Once data is in the external stage, the remainder of the migration can be achieved using Snowflake resources and capabilities.
Even though Snowflake is the primary requirement for this solution, it is still valid to evaluate it against the migration goals. Snowflake is a SaaS solution that builds data warehouse systems using SQL commands.
With Snowflake, costs accrue for storage use and compute use on a per-second basis. Snowflakes pipe and task objects support building low latency data pipelines. Finally, the data landing in S3 can be treated the same through the Snowflake pipeline, whether retrospective or prospective.
Building this step of the migration involves configuring a couple components to enable authorized access to the data in S3 and to ensure timely delivery to the Snowflake pipe. The remainder of this step would then be built by executing DDL to build out the pipe, tables, stream and task.
Authentication and Authorization
Snowflake has the concept of a Storage Integration that it uses to provide credentialless access to AWS S3 external stages. These are setup using an IAM Role that is provided access to the S3 location. This role is then set up with a trust policy that allows a Snowflake IAM role to assume the original role, effectively delegating its abilities to the Snowflake role.

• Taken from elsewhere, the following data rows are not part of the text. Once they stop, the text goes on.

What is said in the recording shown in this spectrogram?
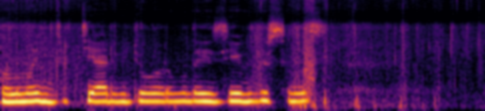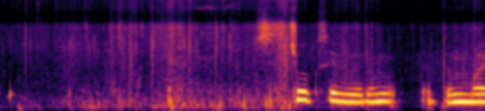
Kanalıma gidip diğer videolarımı da izleyebilirsiniz. Sizi çok seviyorum. Öptüm bay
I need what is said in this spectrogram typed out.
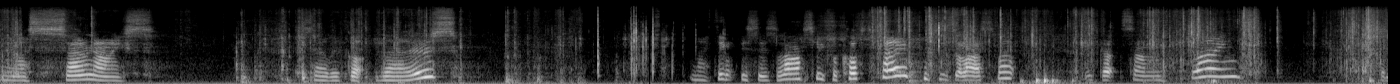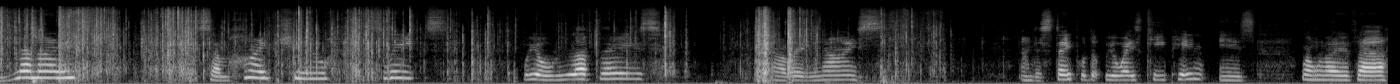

The process of properly creating a storage integration has a few back and forth steps, which is essentially creating a long term authentication to Snowflake via the trust policy. The policies attached to the IAM role and the S3 bucket are what defines the authorization.
This step of the migration involves two Snowflake tables. The first is a representation of the data that mirrors what is in S3, an append-only table that contains the operations performed against the original source database, the ‘change table’. The second is reflective of the (mostly) current state of the original source database, the ‘reporting table’, which is the final target for the data in the migration. The pipe, often referred to as Snowpipe in Snowflake marketing materials, is used to keep the change table up to date with the latest data from S3. A pipe is effectively a COPY INTO statement that is listening for changes to data in a stage. As new CDC data lands in S3 from the first step of the migration, S3 object notifications signal the pipe of the new data. Upon receiving a signal, the pipe queues its COPY INTO command for a Snowflake managed warehouse to copy the data into the change table. Charges for the warehouse are billed per second with a small overhead for every 1000 files.
Table Streams keep track of DML changes to a table allowing for action to be taken against the delta. Streams can be queried just like a table can, and the contents of the stream are cleared when queried. The stream on the change table is keeping track of the changes to the change table, which will only be insert operations for this migration, as the data coming from S3 is either the data from the bulk load or the CDC data from the source database.
Tasks are scheduled execution of a specified SQL statement. Creation of a task requires providing a warehouse with which the query will execute. The migration for this step uses a task that starts up periodically, checks to see if the stream has any new changes, and executes a MERGE INTO statement to the reporting table.
Together these Snowflake resources work together to take the CDC data as it lands in S3 and reassemble it to a representation that mimics the source, with some degree of latency.